Given information START

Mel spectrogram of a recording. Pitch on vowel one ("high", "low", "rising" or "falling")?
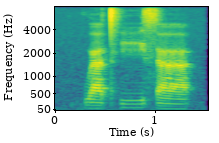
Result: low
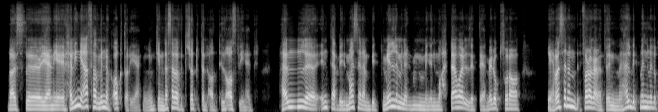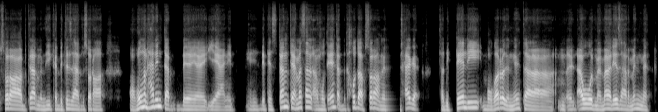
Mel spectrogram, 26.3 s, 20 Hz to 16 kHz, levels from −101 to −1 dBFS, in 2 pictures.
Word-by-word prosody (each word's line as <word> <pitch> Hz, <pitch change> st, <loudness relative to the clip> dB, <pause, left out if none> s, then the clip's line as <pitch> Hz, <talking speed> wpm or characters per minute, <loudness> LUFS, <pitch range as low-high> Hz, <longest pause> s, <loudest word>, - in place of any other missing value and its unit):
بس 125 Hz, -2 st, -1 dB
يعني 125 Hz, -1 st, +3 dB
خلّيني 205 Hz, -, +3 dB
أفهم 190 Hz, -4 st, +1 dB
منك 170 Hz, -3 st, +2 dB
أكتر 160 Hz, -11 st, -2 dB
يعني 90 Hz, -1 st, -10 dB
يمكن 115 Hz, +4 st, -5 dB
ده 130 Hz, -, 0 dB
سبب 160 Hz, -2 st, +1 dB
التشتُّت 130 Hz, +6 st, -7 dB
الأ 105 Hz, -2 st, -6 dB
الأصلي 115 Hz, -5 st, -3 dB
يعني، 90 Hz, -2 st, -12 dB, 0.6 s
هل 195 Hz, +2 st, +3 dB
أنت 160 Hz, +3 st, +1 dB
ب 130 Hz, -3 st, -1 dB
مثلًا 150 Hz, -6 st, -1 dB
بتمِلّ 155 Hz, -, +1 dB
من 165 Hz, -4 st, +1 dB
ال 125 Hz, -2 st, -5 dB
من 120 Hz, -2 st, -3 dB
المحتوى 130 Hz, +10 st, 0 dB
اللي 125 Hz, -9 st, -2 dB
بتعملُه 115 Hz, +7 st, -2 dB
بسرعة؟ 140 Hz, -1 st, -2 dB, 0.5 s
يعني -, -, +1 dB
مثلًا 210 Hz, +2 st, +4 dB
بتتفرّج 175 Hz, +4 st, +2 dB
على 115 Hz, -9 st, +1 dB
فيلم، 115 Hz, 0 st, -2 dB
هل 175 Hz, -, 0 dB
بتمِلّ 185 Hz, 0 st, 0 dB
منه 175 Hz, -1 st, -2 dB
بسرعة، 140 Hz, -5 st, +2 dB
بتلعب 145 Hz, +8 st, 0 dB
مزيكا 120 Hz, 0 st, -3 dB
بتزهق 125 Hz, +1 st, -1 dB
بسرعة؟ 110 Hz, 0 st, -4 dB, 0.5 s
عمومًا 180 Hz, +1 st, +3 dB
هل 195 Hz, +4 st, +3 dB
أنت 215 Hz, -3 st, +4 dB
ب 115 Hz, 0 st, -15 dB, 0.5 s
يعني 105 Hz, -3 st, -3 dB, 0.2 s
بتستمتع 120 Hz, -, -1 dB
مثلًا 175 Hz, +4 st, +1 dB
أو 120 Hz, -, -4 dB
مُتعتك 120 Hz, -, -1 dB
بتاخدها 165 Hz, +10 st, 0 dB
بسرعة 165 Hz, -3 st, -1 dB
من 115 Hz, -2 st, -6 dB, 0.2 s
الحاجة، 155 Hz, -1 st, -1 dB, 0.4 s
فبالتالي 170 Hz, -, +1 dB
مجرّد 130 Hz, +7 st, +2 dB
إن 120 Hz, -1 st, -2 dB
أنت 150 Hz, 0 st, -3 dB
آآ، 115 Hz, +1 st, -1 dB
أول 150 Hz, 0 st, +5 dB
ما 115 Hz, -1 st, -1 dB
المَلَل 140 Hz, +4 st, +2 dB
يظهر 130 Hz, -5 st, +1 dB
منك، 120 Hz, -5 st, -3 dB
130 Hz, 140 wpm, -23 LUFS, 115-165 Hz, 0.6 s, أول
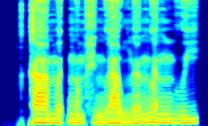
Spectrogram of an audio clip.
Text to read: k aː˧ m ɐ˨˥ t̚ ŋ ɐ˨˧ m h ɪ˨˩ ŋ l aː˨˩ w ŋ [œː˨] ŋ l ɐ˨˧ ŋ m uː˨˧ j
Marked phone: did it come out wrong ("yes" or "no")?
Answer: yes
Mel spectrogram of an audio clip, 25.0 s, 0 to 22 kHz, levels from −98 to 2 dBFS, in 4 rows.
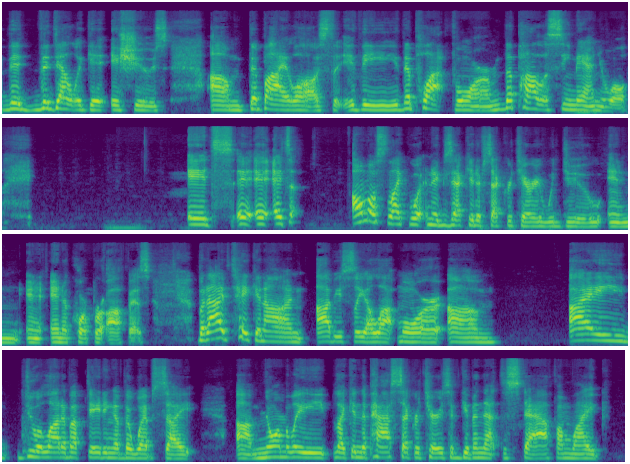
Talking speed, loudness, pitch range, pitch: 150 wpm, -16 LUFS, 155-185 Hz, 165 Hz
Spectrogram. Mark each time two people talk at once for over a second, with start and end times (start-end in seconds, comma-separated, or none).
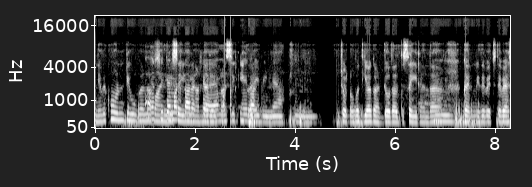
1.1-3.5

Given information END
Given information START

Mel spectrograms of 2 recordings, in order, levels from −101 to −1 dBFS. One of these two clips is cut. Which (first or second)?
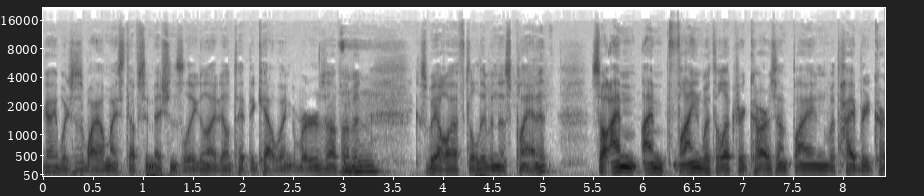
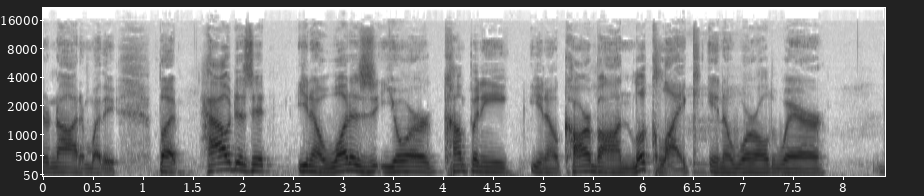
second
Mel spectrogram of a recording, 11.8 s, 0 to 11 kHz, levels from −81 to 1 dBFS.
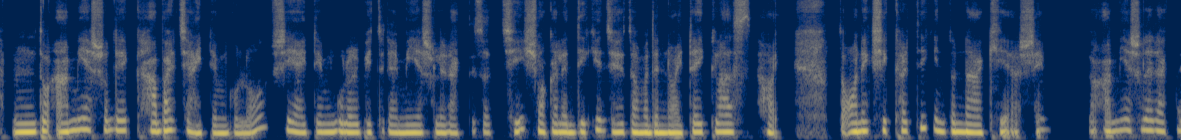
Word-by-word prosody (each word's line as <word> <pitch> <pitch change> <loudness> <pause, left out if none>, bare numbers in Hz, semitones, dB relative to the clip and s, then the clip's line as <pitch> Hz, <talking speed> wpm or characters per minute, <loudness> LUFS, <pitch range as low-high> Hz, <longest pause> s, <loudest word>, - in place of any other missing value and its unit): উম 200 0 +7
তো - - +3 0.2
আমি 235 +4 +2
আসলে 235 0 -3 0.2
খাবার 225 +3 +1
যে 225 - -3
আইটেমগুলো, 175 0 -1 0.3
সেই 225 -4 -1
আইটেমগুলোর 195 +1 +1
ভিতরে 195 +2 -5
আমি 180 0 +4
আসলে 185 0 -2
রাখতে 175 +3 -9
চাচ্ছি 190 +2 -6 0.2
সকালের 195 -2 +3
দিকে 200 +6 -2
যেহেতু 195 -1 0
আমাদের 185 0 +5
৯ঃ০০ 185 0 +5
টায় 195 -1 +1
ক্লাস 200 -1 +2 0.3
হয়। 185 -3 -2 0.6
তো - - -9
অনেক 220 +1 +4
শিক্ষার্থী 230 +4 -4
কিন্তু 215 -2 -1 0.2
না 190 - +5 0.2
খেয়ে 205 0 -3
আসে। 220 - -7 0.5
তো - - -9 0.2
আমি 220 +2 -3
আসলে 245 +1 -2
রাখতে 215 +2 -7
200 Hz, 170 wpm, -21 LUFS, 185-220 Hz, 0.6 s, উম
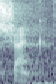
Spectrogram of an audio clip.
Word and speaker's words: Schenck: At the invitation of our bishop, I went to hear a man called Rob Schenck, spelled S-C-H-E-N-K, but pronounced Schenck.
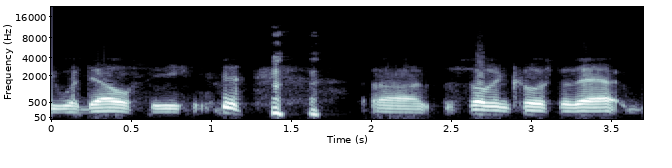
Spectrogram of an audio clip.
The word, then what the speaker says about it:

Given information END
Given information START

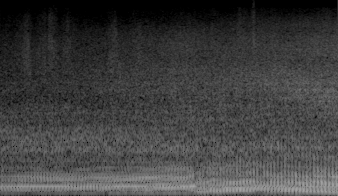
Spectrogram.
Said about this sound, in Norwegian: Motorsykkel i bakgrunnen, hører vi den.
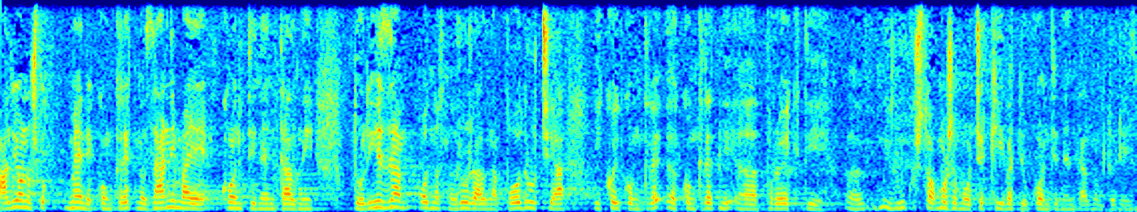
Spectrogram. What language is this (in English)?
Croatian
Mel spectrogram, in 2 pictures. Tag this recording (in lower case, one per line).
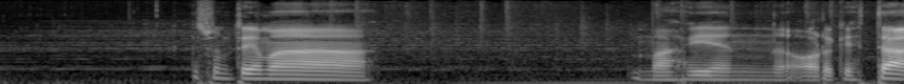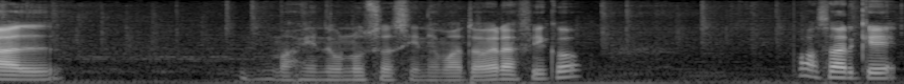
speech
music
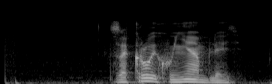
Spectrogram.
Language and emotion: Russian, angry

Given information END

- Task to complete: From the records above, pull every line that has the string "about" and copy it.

- Answer section:
The word, then what the speaker says about it:
Said about this sound, in Norwegian: Motorsykkel i bakgrunnen, hører vi den.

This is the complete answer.